Agnes Beaumont is best known for her remarkable account of her experiences with Bunyan and his church in Bedford as found in The Narrative of the Persecutions of Agnes Beaumont. In 1672 she joined John Bunyan’s mixed congregation (Baptist and Independent) in Bedford against her father’s wishes. In 1674 she was given permission by her father to attend an evening meeting of nonconformists in nearby Gamlingay; what he did not know, however, was that she would ride all the way there while seated behind Bunyan on his horse. Her father was outraged by her action and locked her out of the house upon her return. After much turmoil, Agnes was vindicated, although rumors continued to circulate that something had occurred between her and Bunyan. She died in 1720 and was buried in the Baptist burial ground at Hitchin. In 1760 Samuel James, at that time the minister of the Particular Baptist church in Hitchin, published an abridged version of her manuscript narrative in his collection, An Abstract of the Gracious Dealings of God. James was the father of Isaac James, later of Bristol and friend to Joseph Cottle and Robert Southey and brother-in-law to Robert Hall.

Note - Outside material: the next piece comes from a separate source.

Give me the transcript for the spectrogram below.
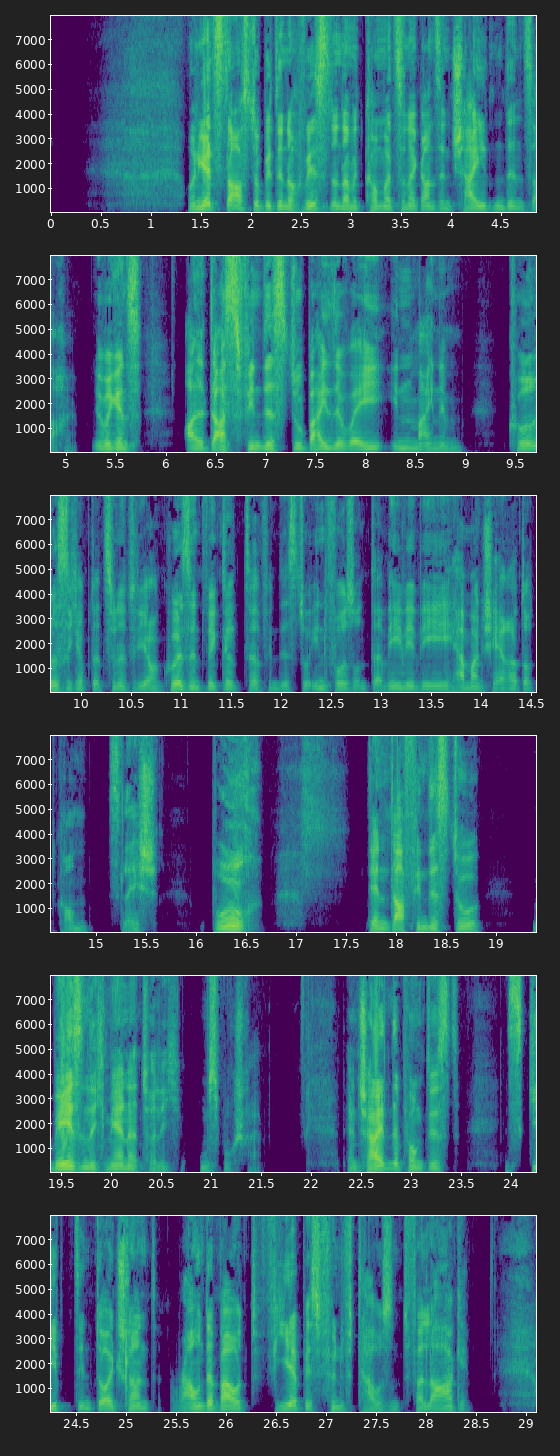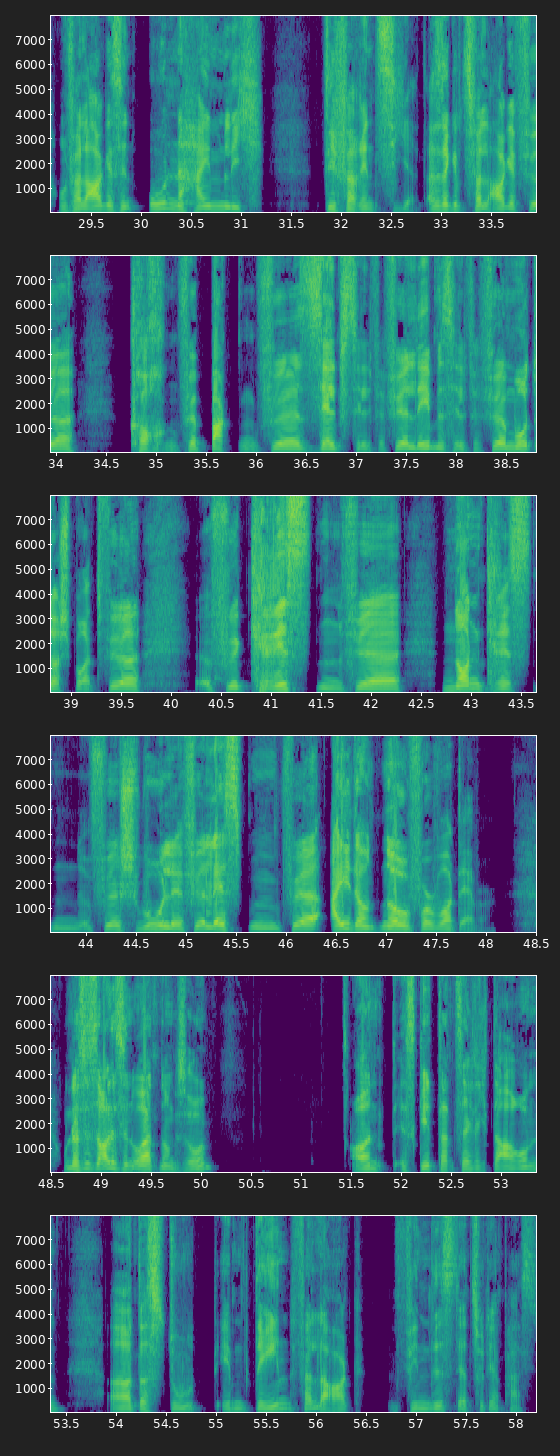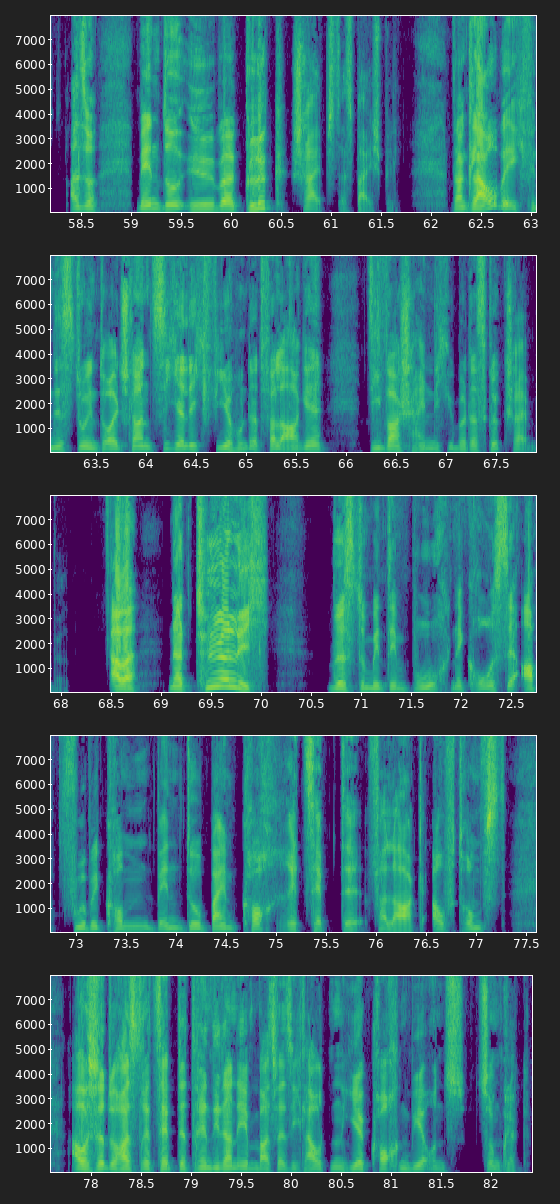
Und jetzt darfst du bitte noch wissen, und damit kommen wir zu einer ganz entscheidenden Sache. Übrigens, all das findest du, by the way, in meinem Kurs. Ich habe dazu natürlich auch einen Kurs entwickelt. Da findest du Infos unter www.hermannscherer.com slash Buch. Denn da findest du wesentlich mehr natürlich ums Buch schreiben. Der entscheidende Punkt ist, es gibt in Deutschland roundabout 4.000 bis 5.000 Verlage. Und Verlage sind unheimlich differenziert. Also da gibt es Verlage für Kochen, für Backen, für Selbsthilfe, für Lebenshilfe, für Motorsport, für, für Christen, für Non-Christen, für Schwule, für Lesben, für I don't know, for whatever. Und das ist alles in Ordnung so. Und es geht tatsächlich darum, äh, dass du eben den Verlag findest, der zu dir passt. Also, wenn du über Glück schreibst, als Beispiel, dann glaube ich, findest du in Deutschland sicherlich 400 Verlage, die wahrscheinlich über das Glück schreiben würden. Aber natürlich wirst du mit dem Buch eine große Abfuhr bekommen, wenn du beim Kochrezepte-Verlag auftrumpfst. Außer du hast Rezepte drin, die dann eben, was weiß ich, lauten, hier kochen wir uns zum Glück.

Two manuscript versions of the Narrative now reside at the British Library, MSS Egerton 2414 and 2128, one having been originally in the possession of a Mrs. Kenrick of Hampshire.

For the text of Beaumont's Narrative as it appeared in James's Abstract, click here.

Other texts of Beaumont's Narrrative can be found in G. B. Harrison, Narrative of the Persecution of Agnes Beaumont (London: Constable, 1929), and more recently in Vera Camden, ed., Narrative of the Persecution of Agnes Beaumont (East Lansing, MI: Colleagues Press, 1992). See also Patricia L. Bell, "Agnes Beaumont of Edworth," Baptist Quarterly 35.1 ( 1993/94), 3-17.